By Ken McGill, Eds, LMFT, Rutgers University
The impact of the coronavirus, now labeled a pandemic, has been worldwide. If we take a moment, we will see that there has been a change in daily life; this is true for individuals, couples, families, agencies, institutions or any other entity throughout our planet.
I am sure that many of us are feeling overwhelmed, frightened, angry and unsure about what tomorrow has in store for us. As I am writing this blog entry I can honestly tell you that I am feeling all the above! There have been many things written on the internet, appearing on television and even in shared conversations with others about how we can stay safe and prevent the spreading of the virus. Although this is extremely important, I feel that there is something missing in all of this…that is how we can stay connected to others.
We are being told to abide by ‘social distancing’, which is an appropriate strategy to stay physically healthy. However, for many people on this planet social isolation has disconnected them from interacting socially with others. This aloneness can greatly affect someone emotionally, psychologically as well physiologically. Aloneness can lead to hopelessness and helplessness for those who may have already been disconnected from human interactions.
It is so important that we all stay connected and interact with each other daily-either face-to-face (with some social distancing of course), video-feed or even with a phone call…and yes I still have a ‘land-line’ where I have been making calls to friends and family. In fact, I mentioned to them that I am calling from my house phone, which usually starts great conversation. Usually the response goes something like this. ‘You still have one of those? Man you are getting old!’ along with some laughter.
As I begin the process of shifting over to remote working I was listening to the radio and the song, from back in 1985, “We Are the World” came on. For those who were not even born at that time, it was song written by Michael Jackson and Lionel Richie to raise funds to support the continent of Africa during the famine. The words resonated in my head to the point that I felt I had to share with others. The lyrics include:

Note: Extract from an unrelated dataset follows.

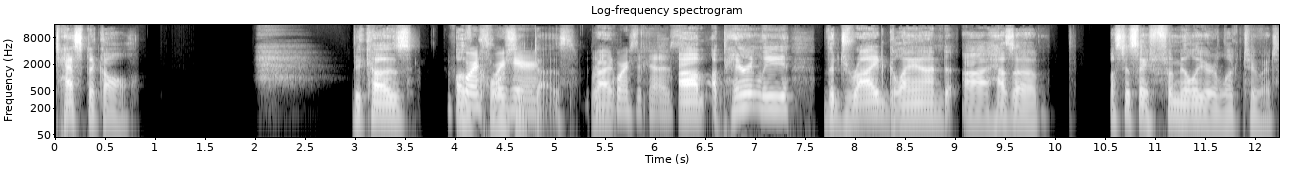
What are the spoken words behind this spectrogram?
testicle. Because of course, of course we're here. it does, right? Of course it does. Um, apparently, the dried gland uh, has a, let's just say, familiar look to it.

There comes a time…When we heed a certain call… When the world must come together as one…We are the world…We are the children…We are the ones who make a brighter day, so let’s start giving…There’s a choice we’re making…We’re saving our own lives…It’s true we’ll make a better day, just you and me.1
So what will a better day look like? I cannot recall ever completing a CANS on my family or myself. I did however use the concepts of CANS when I needed support after my both parents passed away within less than a month of each other eight years ago. At that point, I clearly identified many of my needs and outlined the strengths for which I needed to use or build for support.
This was one of those very stressful times. So it only made sense to me to complete the CANS-ANSA…I expected to see some needs, but when I saw how many actionable ratings of ‘2’ and ‘3’ were given in the various categories it truly surprised me: Life Domain (social functioning, recreational, sleep); Behavioral Health (Anxiety, Adjustment to Trauma); Strengths (social connectedness, optimism, community connection).
Now that I have a better sense of my needs (strengths to build), I can begin action planning in moving closer to fully answering the question…What will a better day look like? This is the start to my step-by-step (or day-by-day) transformational plan that will not only positively affect me but others such as my family, friends and co-workers.
My enduring hope and reason for writing this was to get everyone to take time in reevaluating their lives, setting prioritizes and always remembering that we are all connected through our shared experiences…even when those experiences are not positive ones. What will your better day look like?